WASHINGTON, Sept. 9 (UPI) -- The U.S. Department of Transportation said Tuesday it adopted new measures aimed at securing unattended freight trains in response to oil train accidents.
The Department of Transportation's Federal Railroad Administration issued a new proposal aimed at strengthening rules on unattended freight trains. The rules are part of a series of federal procedures outlined in the wake of the deadly 2013 derailment in Lac-Megantic, Quebec.
"This rulemaking will solidify our existing securement regulations and provide additional safeguards against the rolling of unattended freight trains, especially those carrying hazardous materials," Federal Railroad Administrator Joseph Szabo said in a statement.
At least 40 people were killed in Lac-Megantic, Quebec, in the derailment of a train carrying tankers of crude oil from North Dakota to Canadian refineries. Montreal, Maine and Atlantic Railway blamed the air brakes on the locomotive for the accident.

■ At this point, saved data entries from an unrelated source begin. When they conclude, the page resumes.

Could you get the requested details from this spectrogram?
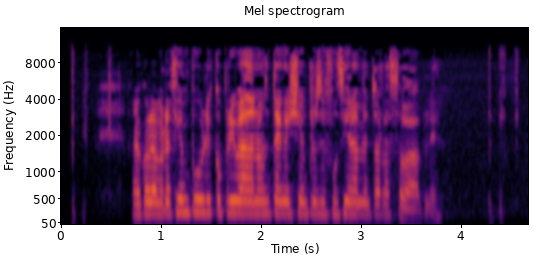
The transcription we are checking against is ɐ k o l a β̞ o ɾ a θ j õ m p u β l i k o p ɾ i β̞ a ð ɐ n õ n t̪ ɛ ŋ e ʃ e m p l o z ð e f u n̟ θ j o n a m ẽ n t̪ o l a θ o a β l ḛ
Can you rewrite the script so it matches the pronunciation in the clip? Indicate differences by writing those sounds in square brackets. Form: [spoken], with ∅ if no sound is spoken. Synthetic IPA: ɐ k o l a β̞ o ɾ a θ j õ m p u β l i k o p ɾ i β̞ a ð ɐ n õ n t̪ ɛ ŋ e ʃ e m p l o z ð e f u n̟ θ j o n a m ẽ n t̪ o [r] a θ o a β l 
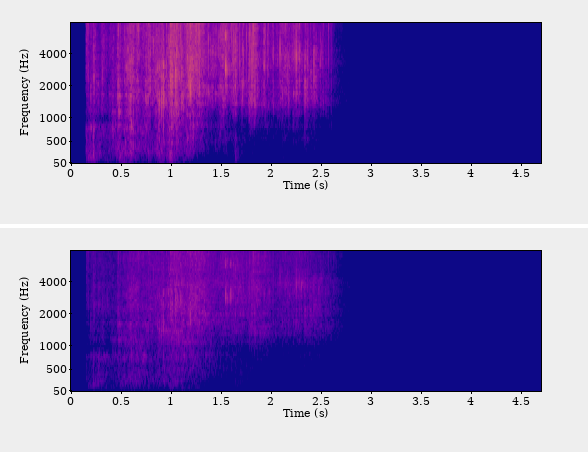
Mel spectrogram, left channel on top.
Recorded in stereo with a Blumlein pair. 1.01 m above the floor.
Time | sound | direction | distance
0.1 | crumpling | 40° left | 1.0 m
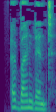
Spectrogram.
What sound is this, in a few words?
"Abundant", English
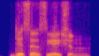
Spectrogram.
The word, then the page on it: dissociation: British English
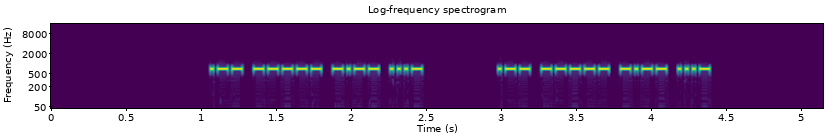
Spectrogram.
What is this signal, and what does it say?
Morse code, heard as a keyed tone, about 52 wpm, 700 Hz. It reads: W0YV W0YV
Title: USA Call Signs - 4 Characters - Repeated 2x - 50wpm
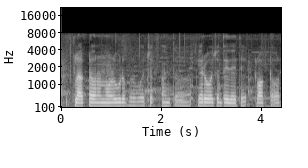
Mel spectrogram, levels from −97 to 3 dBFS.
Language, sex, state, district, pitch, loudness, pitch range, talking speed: Kannada, male, Karnataka, Bellary, 140 Hz, -20 LUFS, 135-145 Hz, 80 wpm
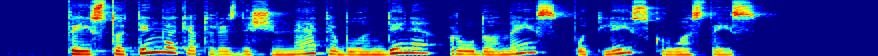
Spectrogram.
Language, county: Lithuanian, Vilnius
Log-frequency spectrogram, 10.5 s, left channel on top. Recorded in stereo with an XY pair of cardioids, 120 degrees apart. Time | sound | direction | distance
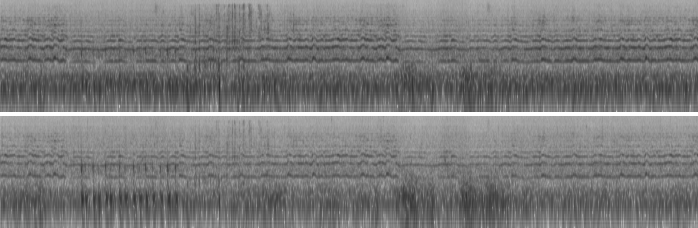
0.0 | a fan | 40° left | ?
1.2 | knocking | 15° right | ?
2.8 | crumpling | 55° left | ?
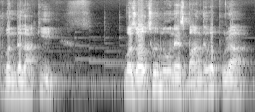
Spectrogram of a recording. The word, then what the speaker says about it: Bandalike: Bandalik pronounced Bandalaki was also known as Bandhavapura is a village located in the Shikaripura Taluk of Shimoga around 17 kilometers from Balikawi.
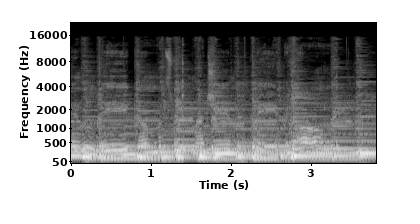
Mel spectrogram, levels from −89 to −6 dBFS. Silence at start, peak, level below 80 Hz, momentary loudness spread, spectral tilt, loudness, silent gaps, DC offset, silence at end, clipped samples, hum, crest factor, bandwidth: 0 s; -6 dBFS; -54 dBFS; 3 LU; -8 dB/octave; -21 LUFS; none; under 0.1%; 0 s; under 0.1%; none; 14 dB; 15 kHz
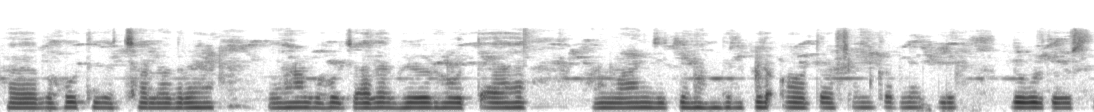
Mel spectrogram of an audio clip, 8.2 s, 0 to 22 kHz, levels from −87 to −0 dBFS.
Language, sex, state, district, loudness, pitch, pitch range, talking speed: Hindi, female, Uttar Pradesh, Deoria, -29 LUFS, 175 Hz, 170-175 Hz, 190 wpm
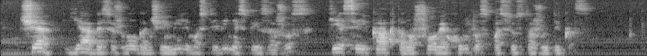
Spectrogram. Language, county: Lithuanian, Panevėžys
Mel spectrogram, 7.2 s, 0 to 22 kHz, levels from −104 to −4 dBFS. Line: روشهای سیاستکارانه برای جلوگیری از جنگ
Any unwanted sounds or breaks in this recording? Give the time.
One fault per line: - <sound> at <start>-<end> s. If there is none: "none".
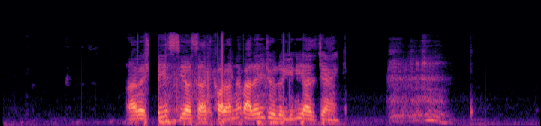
- dropout at 2.0-2.1 s
- throat clearing at 5.2-6.1 s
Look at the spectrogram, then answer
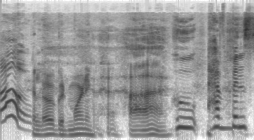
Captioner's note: laughs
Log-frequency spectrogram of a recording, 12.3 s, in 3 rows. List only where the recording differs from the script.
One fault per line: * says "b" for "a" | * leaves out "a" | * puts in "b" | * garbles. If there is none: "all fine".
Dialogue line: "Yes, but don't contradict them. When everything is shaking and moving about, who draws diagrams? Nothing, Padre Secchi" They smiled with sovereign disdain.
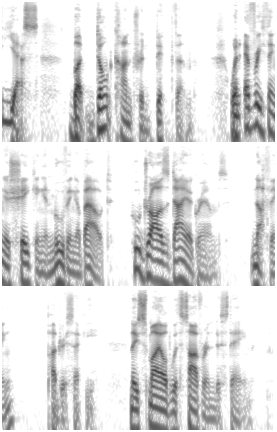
all fine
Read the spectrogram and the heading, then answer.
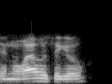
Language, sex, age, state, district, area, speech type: Assamese, male, 18-30, Assam, Dhemaji, rural, conversation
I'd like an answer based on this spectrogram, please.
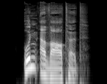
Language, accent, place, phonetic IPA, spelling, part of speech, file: German, Germany, Berlin, [ˈʊnɛɐ̯ˌvaʁtət], unerwartet, adjective, De-unerwartet.ogg
- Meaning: unexpected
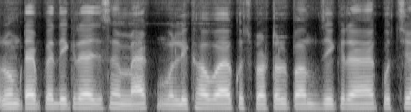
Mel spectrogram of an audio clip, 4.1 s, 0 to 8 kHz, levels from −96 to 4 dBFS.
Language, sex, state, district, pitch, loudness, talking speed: Hindi, male, Bihar, Patna, 120 Hz, -17 LUFS, 260 wpm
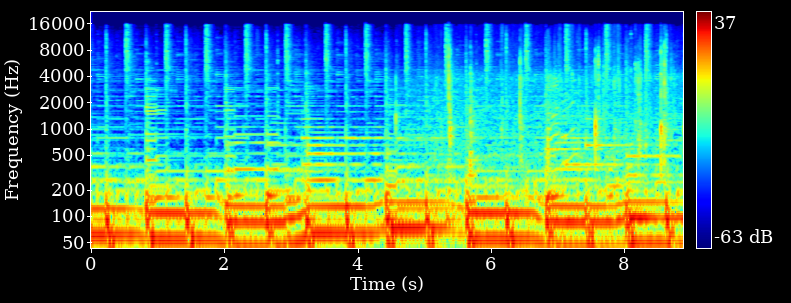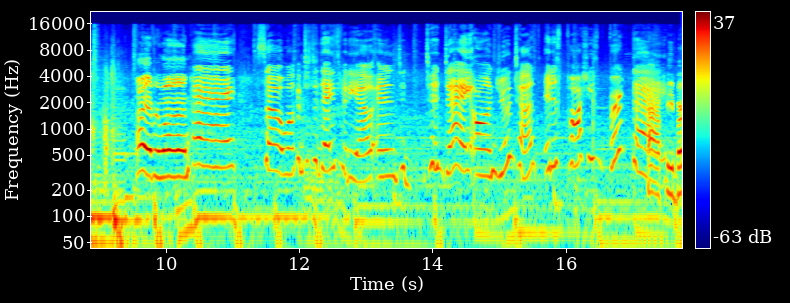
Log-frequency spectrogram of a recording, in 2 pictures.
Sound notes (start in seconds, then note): 4.4 Posh's hooves clacking on the ground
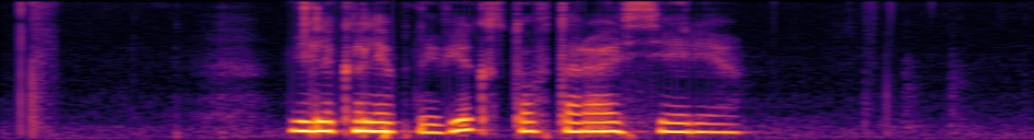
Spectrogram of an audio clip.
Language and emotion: Russian, neutral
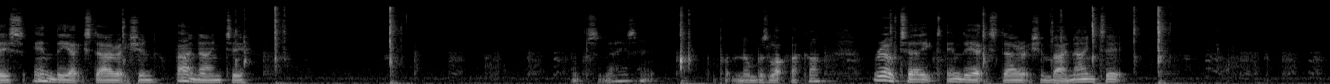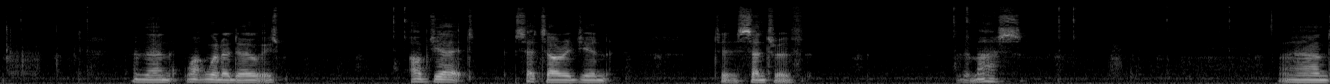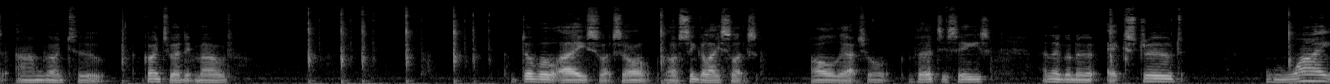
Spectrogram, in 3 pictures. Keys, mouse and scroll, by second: 1.0 x, 2.2 Page_Up, 2.6 Insert, 3.7 Return, 6.6 Num_Lock, 8.7-11.7 typing, 11.4 Return, 13.9 shift+Return, 14.0 middle click, 17.2 click, 22.8 click, 24.8 click, 25.4 middle click, 27.6 Tab, 29.5-31.2 typing, 33.0 a, 34.7 middle click, 34.8 middle click, 35.3-35.7 scroll down 2, 35.9 middle click, 37.5 e, 39.3 y.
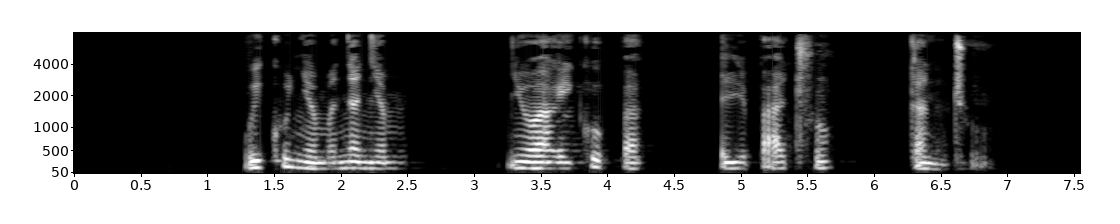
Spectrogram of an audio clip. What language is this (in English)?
Jauja Wanca Quechua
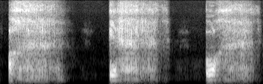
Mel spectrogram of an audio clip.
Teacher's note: جب بھی خا پڑھیں گے قرآن میں کھردرا آواز رہنا ہے نا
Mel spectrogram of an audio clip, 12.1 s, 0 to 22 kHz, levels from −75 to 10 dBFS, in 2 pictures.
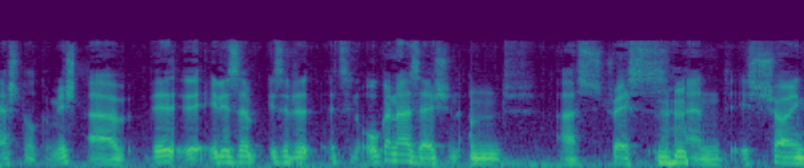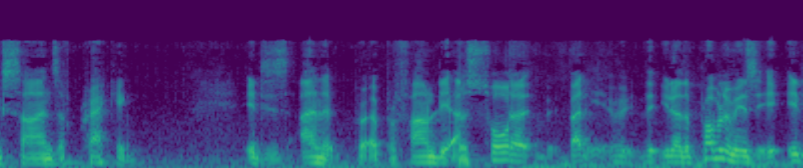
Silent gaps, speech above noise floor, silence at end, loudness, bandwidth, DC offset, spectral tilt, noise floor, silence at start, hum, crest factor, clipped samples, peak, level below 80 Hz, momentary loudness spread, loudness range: none; 23 dB; 0 s; -20 LUFS; 9.6 kHz; under 0.1%; -5 dB/octave; -42 dBFS; 0 s; none; 14 dB; under 0.1%; -6 dBFS; -36 dBFS; 7 LU; 3 LU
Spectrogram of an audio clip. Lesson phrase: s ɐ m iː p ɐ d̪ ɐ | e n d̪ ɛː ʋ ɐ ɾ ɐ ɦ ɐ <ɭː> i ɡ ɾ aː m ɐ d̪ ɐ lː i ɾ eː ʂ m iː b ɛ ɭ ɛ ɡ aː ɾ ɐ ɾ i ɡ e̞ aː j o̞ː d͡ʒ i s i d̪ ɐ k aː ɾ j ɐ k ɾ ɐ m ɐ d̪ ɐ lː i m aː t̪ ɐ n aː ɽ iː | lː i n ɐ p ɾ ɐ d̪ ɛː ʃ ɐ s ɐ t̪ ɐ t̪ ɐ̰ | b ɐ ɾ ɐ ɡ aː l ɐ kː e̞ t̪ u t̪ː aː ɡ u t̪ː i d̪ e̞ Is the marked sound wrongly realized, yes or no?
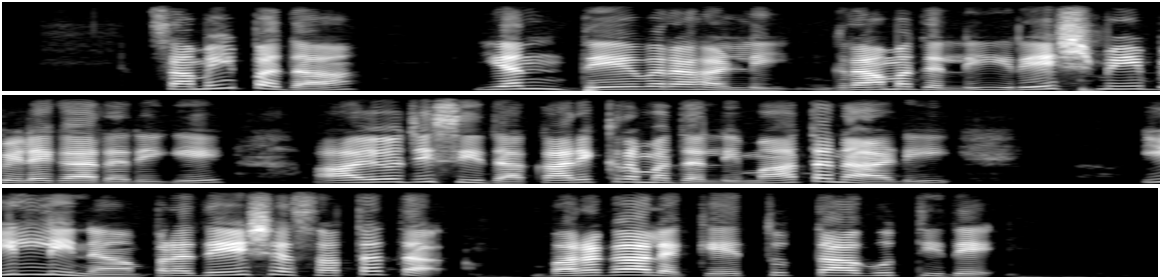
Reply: no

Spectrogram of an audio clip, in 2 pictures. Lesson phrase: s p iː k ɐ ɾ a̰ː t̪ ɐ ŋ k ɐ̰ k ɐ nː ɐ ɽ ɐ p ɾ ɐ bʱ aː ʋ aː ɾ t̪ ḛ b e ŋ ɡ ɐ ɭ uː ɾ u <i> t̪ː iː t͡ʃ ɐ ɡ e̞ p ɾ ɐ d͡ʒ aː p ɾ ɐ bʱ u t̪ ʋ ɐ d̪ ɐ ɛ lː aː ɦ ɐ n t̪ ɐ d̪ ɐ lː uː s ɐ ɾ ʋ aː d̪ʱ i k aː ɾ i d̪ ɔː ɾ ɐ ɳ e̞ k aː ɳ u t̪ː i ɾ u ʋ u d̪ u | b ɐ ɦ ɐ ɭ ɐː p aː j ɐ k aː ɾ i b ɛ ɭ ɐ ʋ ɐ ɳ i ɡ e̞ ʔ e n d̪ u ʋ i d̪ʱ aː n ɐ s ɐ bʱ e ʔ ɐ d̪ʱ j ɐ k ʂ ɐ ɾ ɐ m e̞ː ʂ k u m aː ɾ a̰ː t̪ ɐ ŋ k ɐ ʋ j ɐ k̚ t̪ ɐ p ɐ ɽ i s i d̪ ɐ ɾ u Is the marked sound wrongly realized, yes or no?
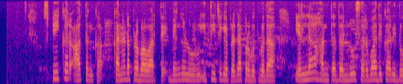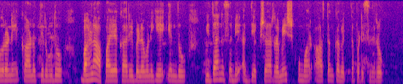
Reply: no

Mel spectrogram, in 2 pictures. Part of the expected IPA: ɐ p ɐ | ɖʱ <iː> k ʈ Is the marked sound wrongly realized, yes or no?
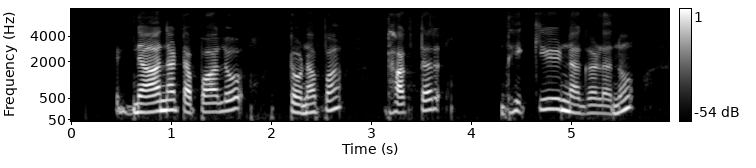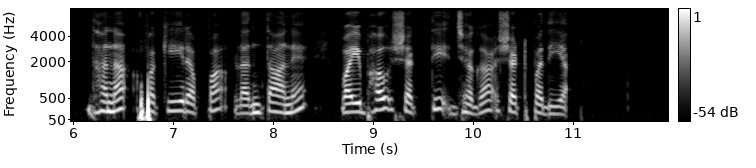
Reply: yes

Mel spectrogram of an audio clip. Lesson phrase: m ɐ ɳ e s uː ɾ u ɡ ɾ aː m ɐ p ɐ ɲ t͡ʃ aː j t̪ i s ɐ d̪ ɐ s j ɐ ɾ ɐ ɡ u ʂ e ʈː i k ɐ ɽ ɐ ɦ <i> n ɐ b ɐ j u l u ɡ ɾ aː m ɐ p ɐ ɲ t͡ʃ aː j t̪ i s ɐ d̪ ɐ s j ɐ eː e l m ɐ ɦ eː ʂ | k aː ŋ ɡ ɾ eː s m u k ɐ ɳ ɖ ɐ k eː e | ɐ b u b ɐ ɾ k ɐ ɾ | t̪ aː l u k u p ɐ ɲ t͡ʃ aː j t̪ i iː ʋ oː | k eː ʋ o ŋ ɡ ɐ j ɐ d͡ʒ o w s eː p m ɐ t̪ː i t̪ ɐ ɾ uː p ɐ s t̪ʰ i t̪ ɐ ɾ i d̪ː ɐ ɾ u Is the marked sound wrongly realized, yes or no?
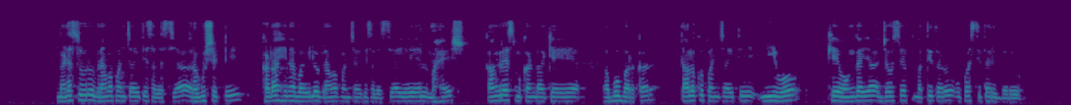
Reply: no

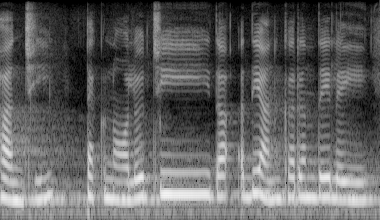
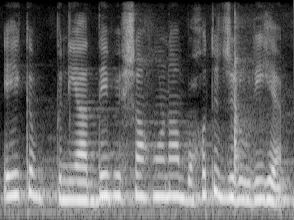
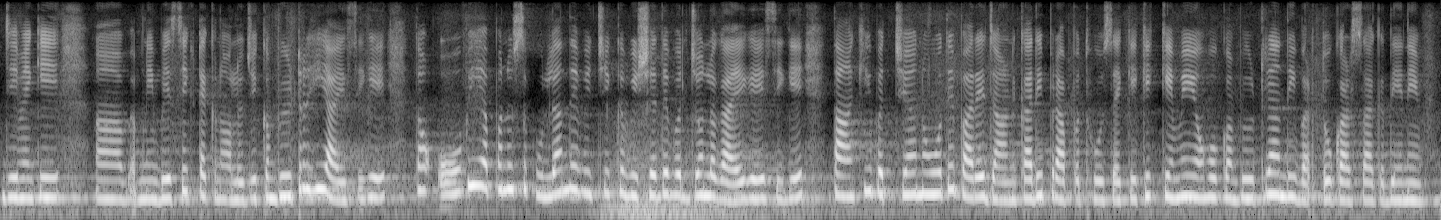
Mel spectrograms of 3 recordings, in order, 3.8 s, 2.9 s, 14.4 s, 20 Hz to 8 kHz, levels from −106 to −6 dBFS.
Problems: background sounds at intervals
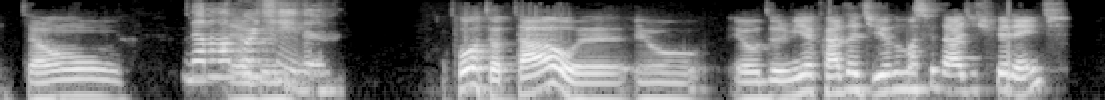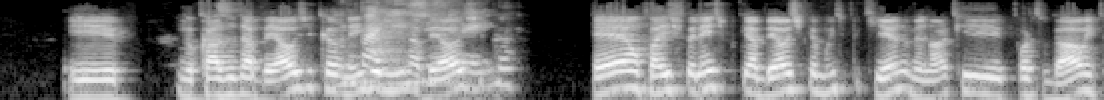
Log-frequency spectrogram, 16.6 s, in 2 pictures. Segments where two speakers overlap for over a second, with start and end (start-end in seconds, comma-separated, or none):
10.7-12.1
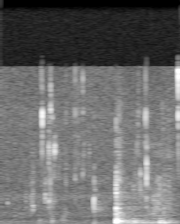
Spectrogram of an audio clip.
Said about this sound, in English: I'm going to take one more sip.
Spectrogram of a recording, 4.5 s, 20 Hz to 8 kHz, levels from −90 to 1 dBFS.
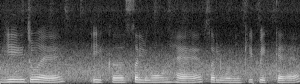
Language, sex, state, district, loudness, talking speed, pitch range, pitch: Hindi, female, Punjab, Pathankot, -17 LUFS, 135 wpm, 200-220 Hz, 210 Hz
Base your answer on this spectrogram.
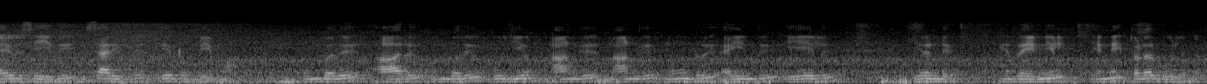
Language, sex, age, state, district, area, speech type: Tamil, male, 60+, Tamil Nadu, Madurai, rural, read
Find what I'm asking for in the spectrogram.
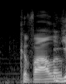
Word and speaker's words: Cavallo: Cavallo? – Yeah, you actually pronounced it correctly.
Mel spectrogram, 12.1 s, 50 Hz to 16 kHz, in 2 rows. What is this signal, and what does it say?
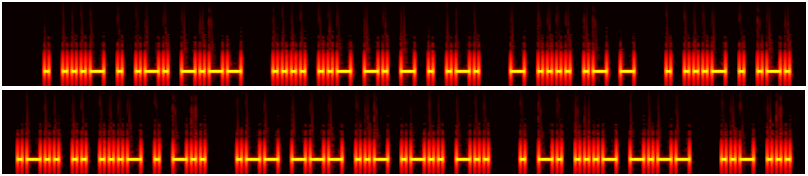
Morse code, heard as a keyed tone, about 34 wpm, 700 Hz. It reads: EVERY HUNTER THAT EVER LIVED WOULD ENVY US
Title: A Sound Of Thunder 35wpm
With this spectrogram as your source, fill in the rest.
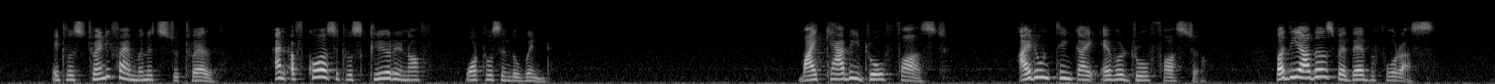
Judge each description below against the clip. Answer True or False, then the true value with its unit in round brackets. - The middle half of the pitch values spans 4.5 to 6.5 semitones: True (5.0 semitones)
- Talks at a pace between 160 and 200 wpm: False (150 wpm)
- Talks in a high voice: True (220 Hz)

Canadian Transport Minister Lisa Raitt announced new regulations in April aimed at increasing safety on the Canadian rail system. The measure from regulator Transport Canada started with an order to remove around 5,000 tanker cars designated DOT-111 from service almost immediately.
A 200-page proposal from the Department of Transportation calls for the elimination of older rail cars designated DOT 111 for shipment of flammable liquid, "including most Bakken crude oil."
The new proposal would prevent trains carrying certain specified hazardous materials from being left unattended.
"Safety is our top priority," U.S. Transportation Secretary Anthony Foxx said in a statement. "Today's action is only the latest in more than two dozen steps we have taken in the last year to further safeguard communities along train routes that carry crude oil and other flammable liquids."